Friday, May 19, 2017
By AVA TURNQUEST
Tribune Chief Reporter
INTERIM Progressive Liberal Party Leader Philip Davis yesterday warned the new government not to succumb to widespread expectations of “witch hunts” pledged on the campaign trail as he raised concerns over an excessive display of force by police at the Bahamas Agricultural Industrial Corporation.
Mr Davis also cautioned the Royal Bahamas Police Force on its mandate to maintain its political neutrality following the arrest of seven BAIC workers on Tuesday, part of a probe into “theft by reason of employment” at the corporation. Police said an additional worker was also questioned by police earlier this week.
Those workers were later released without charge and investigations continued yesterday.
In a statement, Mr Davis took issue with the treatment of nine employees, all of whom were said to have worked with former BAIC Executive Chairman Dion Smith, and suggested that both the government and law enforcement owed the country a full explanation.
He questioned why police officers visited the government agency with guns drawn to investigate allegations made against workers, characterising the “Gestapo style” approach as “over kill”.
His statement was released hours before police arrested Mr Smith, the PLP’s former Nassau Village representative, as the probe into BAIC continued.
Police said Mr Smith, who is also Deputy Speaker of the House, and his lawyer went to the Central Detective Unit on Thursday afternoon where the former turned himself in for questioning. Police also said it was likely Mr Smith would remain in custody overnight.
“Descending on a corporation during working hours Gestapo-style with guns drawn in the circumstances of the allegations made against the employees seems like overkill,” Mr Davis’ statement read.
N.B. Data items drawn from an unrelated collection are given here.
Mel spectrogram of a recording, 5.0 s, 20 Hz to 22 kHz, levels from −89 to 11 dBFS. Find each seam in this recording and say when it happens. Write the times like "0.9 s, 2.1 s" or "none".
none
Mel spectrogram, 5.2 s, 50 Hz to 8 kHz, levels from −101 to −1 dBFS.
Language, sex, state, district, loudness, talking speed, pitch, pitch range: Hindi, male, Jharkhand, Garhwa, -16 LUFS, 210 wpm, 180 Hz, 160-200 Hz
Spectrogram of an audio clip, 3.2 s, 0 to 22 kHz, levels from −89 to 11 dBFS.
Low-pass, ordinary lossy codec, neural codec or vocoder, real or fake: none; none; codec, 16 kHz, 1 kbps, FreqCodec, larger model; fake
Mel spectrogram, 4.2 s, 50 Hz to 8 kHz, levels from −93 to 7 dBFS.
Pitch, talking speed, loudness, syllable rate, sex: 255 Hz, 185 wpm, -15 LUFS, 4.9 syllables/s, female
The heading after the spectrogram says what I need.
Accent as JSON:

“None of these people would have been armed and no arms were involved in any of the allegations. The new government has to be careful that it does not live up to the widespread expectation of witch hunts by them following a campaign.”
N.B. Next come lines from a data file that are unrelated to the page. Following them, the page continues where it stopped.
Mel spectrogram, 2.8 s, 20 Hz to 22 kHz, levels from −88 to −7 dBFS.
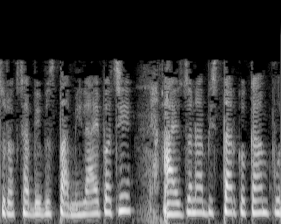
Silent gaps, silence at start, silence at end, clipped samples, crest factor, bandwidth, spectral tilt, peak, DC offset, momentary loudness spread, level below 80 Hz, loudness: none; 0 s; 0 s; under 0.1%; 16 dB; 7.6 kHz; -5.5 dB/octave; -4 dBFS; under 0.1%; 4 LU; -50 dBFS; -21 LUFS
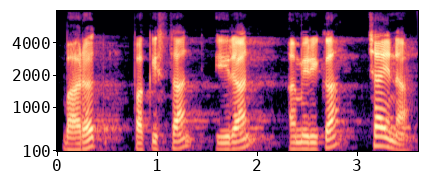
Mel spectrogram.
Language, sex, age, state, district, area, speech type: Marathi, male, 45-60, Maharashtra, Buldhana, rural, spontaneous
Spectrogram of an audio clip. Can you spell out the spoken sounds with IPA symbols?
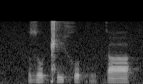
zo˦ǁi˦xo˨ko̤˨ ka˦

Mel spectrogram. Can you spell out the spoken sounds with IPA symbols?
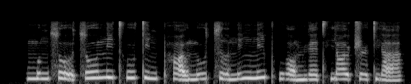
mʊ˧˥ŋso̰˨˩ʊ̯t͡so˥ʊ̯ n̪i˥˩t̪ʰu˥t̪i˧˥ŋ pʰɑ̰˨˩ʊ̯n̪u˧˥ t͡sɹ̩˨˩n̪i˥˧ŋ n̪i˥˩pʰwɔ̰˨˩ mɥɛ˧˥t̪ʰjɑ˥ʊ̯ ʈ͡ʂɻ̩˧˥t̪jä̰˨˩˦

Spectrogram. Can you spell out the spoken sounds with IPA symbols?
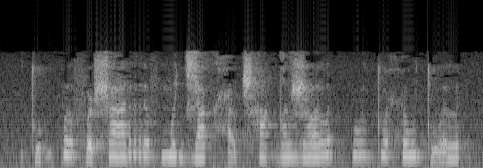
tʷə̰ɡ pəf ə̰ʂa rəfməd͡ʑaɡ ħa̰ʈ͡ʂʰaɡdˤʌlʐʌl | ultʷəħu tʷə̰l

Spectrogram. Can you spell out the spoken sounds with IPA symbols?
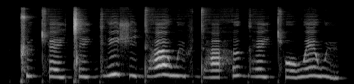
ǁycʰɛjǀej ɡʱeʃi dʱawyf dʱahəɡʱɛj cʰowɛwy

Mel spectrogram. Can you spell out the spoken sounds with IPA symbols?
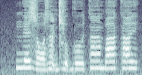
ŋɛ˦ zɔ˨zã˦˨d͡ʑo̰˦˨ ɡo˨ʊ̯tã˦bä˦ ka˦ɪ̯

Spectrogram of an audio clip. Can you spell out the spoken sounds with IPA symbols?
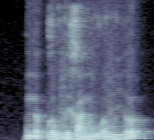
nə˦˥p̚ɣə˨˦wve˨˦ɣa˨˦n vu˧ə̯vi˨˦ə̯

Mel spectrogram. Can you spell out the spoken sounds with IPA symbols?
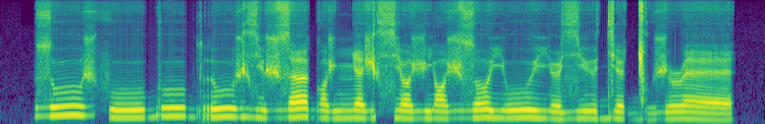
zuːʒ fuːɡuː ɡruːʒzʲuʒ zɜɡɔʒ ɲɛʒsʲɔʒjɔʒ zo juːjø zʲɨːdʲœɡ͡ǀuʒ ɹɛ

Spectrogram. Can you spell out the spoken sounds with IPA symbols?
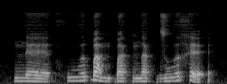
nɛ˨˩ | hwu˨˦ə̯ɓa˨˩mɓa˨˩k̚ na˨˩k̚zu˨˦ə̯hɛ̰˧˨ʔ

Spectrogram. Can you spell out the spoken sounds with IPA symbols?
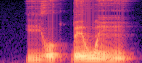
jʊ˨k͡pɪ˦wĩ˨

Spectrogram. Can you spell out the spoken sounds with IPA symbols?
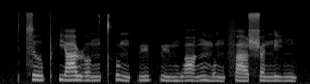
t͡sɹ̩˦pʰjä˦ɻɤ˨˦ŋt̪ʰʊ˥˨ŋ py˨˦py˨˩mwɑ˨˦ŋ mʊ˨˩ŋfä˥˨ ʂə˦ni˥˨ŋ

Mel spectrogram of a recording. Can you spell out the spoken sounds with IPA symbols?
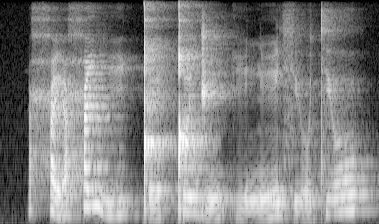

Before the general election, Prime Minister Hubert Minnis labelled former Prime Minister Perry Christie and his administration the “most corrupt, the most incompetent and the most victimising government since independence.”
Capitalising on national concerns about corruption was a major plank in the FNM’s campaign strategy, according to party Chairman Sidney Collie, who unpacked the party’s data-driven campaign strategy in an interview with The Tribune.
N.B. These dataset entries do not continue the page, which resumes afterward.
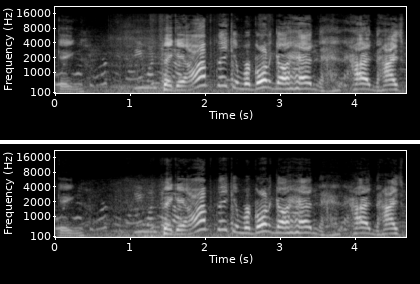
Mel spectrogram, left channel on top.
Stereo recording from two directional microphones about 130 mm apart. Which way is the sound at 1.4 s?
25° right (ahead or behind).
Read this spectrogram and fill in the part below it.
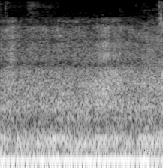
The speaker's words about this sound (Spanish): Ahí se escucha, está pasando justo el tren.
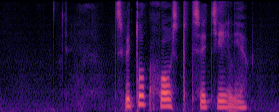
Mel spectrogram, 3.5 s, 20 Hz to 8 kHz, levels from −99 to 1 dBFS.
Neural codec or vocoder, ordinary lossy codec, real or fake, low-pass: codec, 16 kHz, 1 kbps, FreqCodec, larger model; none; fake; none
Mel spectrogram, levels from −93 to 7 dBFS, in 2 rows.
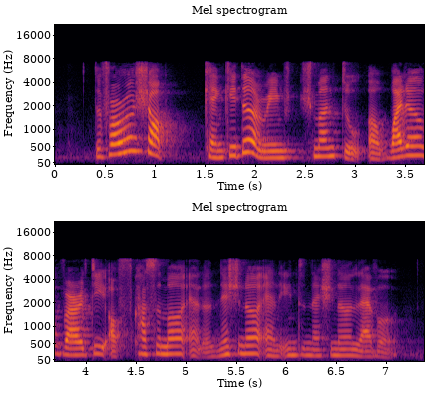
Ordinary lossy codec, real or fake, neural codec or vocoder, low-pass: none; fake; codec, 16 kHz, 8 kbps, FunCodec, trained on Chinese and English, 25 frames a second; 7.2 kHz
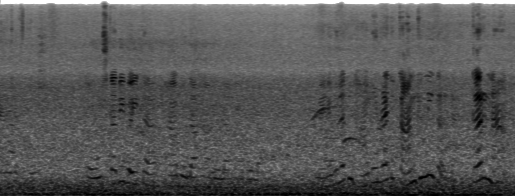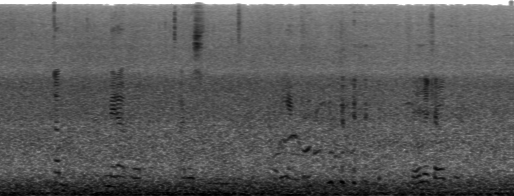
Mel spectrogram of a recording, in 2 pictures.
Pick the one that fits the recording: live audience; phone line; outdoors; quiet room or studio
outdoors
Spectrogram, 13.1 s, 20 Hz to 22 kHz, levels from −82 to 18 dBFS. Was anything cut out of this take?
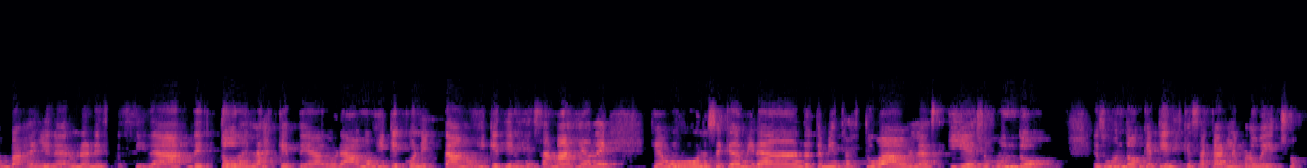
no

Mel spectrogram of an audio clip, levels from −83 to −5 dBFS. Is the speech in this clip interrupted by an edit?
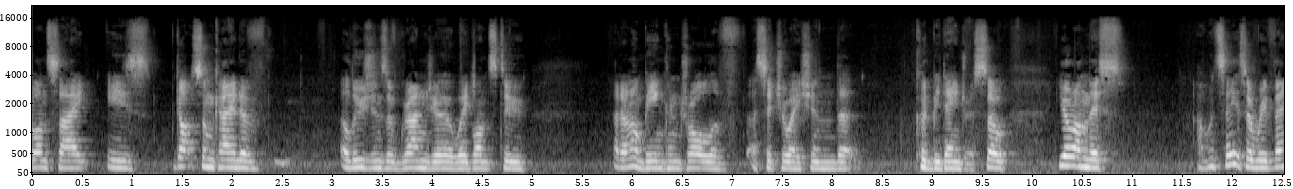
yes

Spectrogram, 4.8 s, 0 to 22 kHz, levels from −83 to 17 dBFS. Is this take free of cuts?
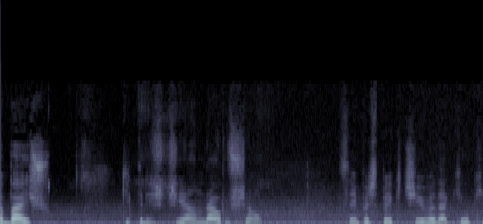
no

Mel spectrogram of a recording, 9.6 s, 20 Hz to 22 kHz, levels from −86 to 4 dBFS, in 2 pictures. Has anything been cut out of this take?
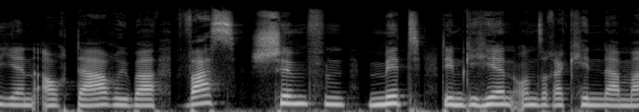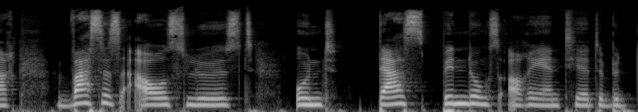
yes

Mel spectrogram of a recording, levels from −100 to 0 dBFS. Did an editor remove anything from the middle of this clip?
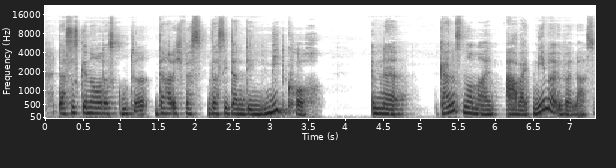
no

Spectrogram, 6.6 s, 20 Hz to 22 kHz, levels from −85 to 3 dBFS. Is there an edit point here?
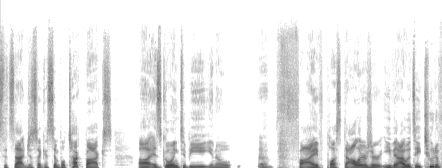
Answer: no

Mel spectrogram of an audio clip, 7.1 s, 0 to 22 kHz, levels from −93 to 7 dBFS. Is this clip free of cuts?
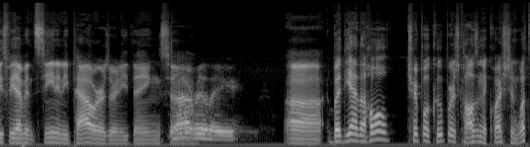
yes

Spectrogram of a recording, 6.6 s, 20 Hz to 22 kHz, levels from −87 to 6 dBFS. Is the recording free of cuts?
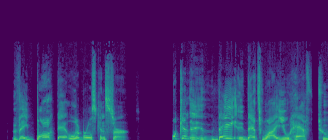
yes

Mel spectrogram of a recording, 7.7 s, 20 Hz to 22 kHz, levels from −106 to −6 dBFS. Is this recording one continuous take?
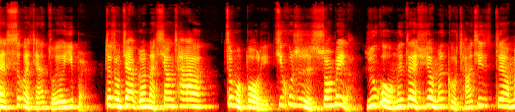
no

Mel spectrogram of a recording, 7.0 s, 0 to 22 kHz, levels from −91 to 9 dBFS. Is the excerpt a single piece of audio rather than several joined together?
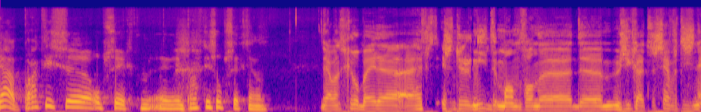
yes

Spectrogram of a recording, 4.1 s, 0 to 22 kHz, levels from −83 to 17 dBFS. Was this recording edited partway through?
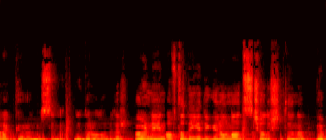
yes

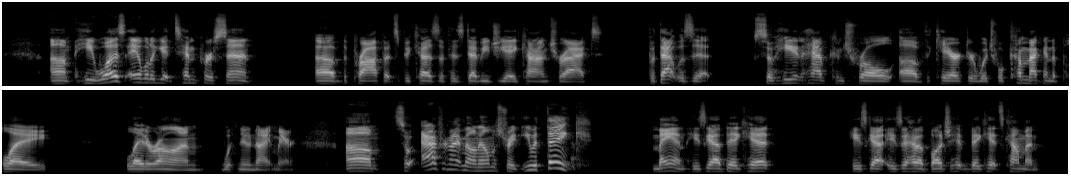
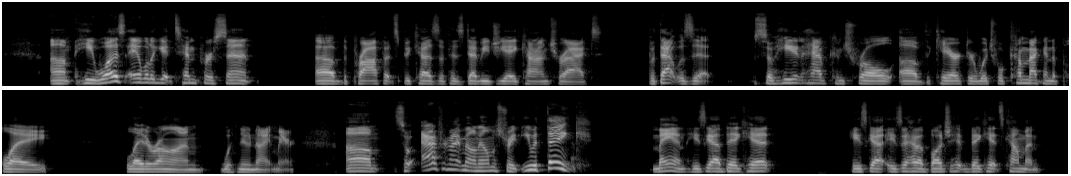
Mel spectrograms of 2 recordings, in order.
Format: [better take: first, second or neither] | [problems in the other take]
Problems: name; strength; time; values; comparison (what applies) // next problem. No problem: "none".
second | thin; very; fading below 600 Hz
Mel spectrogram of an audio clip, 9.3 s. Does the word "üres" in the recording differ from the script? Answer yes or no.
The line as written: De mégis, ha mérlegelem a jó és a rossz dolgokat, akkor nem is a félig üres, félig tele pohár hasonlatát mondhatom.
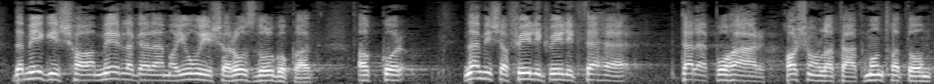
yes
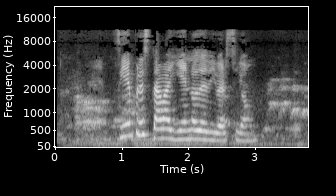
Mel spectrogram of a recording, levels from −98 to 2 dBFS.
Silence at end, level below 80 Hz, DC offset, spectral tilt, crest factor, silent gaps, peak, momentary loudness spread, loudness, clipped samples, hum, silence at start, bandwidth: 0 s; -58 dBFS; under 0.1%; -2.5 dB/octave; 16 dB; none; -2 dBFS; 18 LU; -16 LUFS; under 0.1%; none; 0.1 s; 11.5 kHz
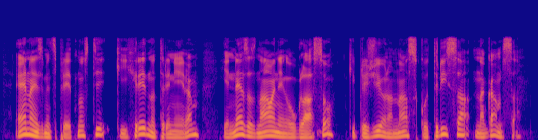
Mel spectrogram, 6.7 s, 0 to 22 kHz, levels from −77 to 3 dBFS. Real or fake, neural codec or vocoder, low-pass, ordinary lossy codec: real; none; 7.2 kHz; none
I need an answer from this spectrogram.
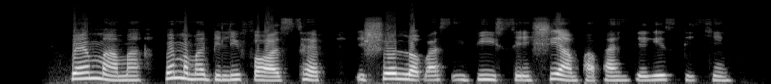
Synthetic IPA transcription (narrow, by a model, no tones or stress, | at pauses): wɛnmamawɛ̃nmamabilivfɔhəsɛlf | iʃolɔpasibiseʃiãnpapandeɾesbikʰĩn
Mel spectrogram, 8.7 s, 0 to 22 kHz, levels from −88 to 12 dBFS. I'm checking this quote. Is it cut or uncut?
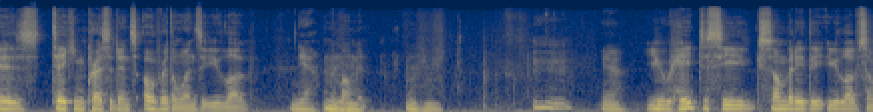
cut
“That is the way the recent action comes off,” Mr Davis’ statement continued.
“If that is not the intention then both the police and the government owe the country a full and frank explanation. The police must be careful to maintain its reputation of strict adherence to a neutral political position,” it added.